Born of the protest movement and backed by anti-austerity party Podemos, Manuela Carmena, campaigned against the excesses of the city's elite and promised to change things if she got the top job at city hall, saving hundreds of thousands of euros in the process.
Now, true to her word, she and her fellow councilors from the left-wing coalition, Ahora Madrid, are scrapping a whole host of privileges usually bestowed on Madrid's city hall, "giving it back to the public”, in the words of the new mayor herself.
Within the first fortnight of taking office after ousting the Popular Party from a conservative stronghold lasting 24 years, Carmena has stunned voters by proving to be a politician that actually keeps to her word.
Here is what she has given up:
Her mayoral car
One of the first things Carmena rejected was the mayor's chauffeur-driven car, opting instead to travel to work by metro, just like tens of thousands of other Madrileños.
Seats at Las Ventas
Madrid's council was notably absent during a recent bullfight in Madrid's Las Ventas bullring, having announced that they were giving up their VIP box. "Our idea is to give up all our boxes, we do not want to use them," Ahora Madrid was quoted as saying in Spanish daily, ABC.
Club de campo, Madrid
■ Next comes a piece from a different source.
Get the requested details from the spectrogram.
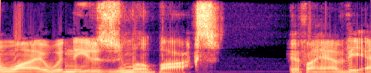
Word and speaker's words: Xumo: But new customers, and I'm not sure how you pronounce this, X-U-M-O, Xumo? – Xumo. Yeah, it's a Xumo box.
One of Spain's most prestigious country clubs may no longer be able to count Madrid's political elite among its members. The club is no stranger to controversy; in 2013 a Spanish newspaper revealed that 648 people had received exclusive passes to the club. The previous mayor of Madrid, Ana Botella, reduced the number to 200 in 2013. The club confirmed to Spanish daily 20 minutos that they had not given out any "courtesy passes" since 2014 because no one had asked for them.
Royal theatre box
Photo: Luc Mercelis/Flickr
Ahora Madrid has also given up its seats at the city's Teatro Real, urging the theatre to sell the tickets and invest the money in the city's opera company instead.
Gold card for Madrid's trade fair centre
Photo: Alquiler de coches/Flickr
The 20 new councilors will give up the gold cards usually bestowed on newly elected city hall officials for Madrid's trade fair centre, allowing free access to the over 70 trade fairs a year that take place there. That is a saving of nearly €30,000 according to Spanish daily, 20 minutos.
Box at Santiago Bernabeu
Photo: Camilo Rueda López/Flickr
La Caja Magica
Rafael Nadal and Andy Murray at the 2015 Madrid Open. Photo: Gerard Julien/AFP
The home of Spain's Madrid Open tennis competition will also be much less frequented by Madrid's politicians – the city's new councillor's have given up their box.
Cut her salary
Carmena promised to cut her salary to €45,402, much less than the salary of previous Madrid mayor, Ana Botella, who took home €100,000 a year.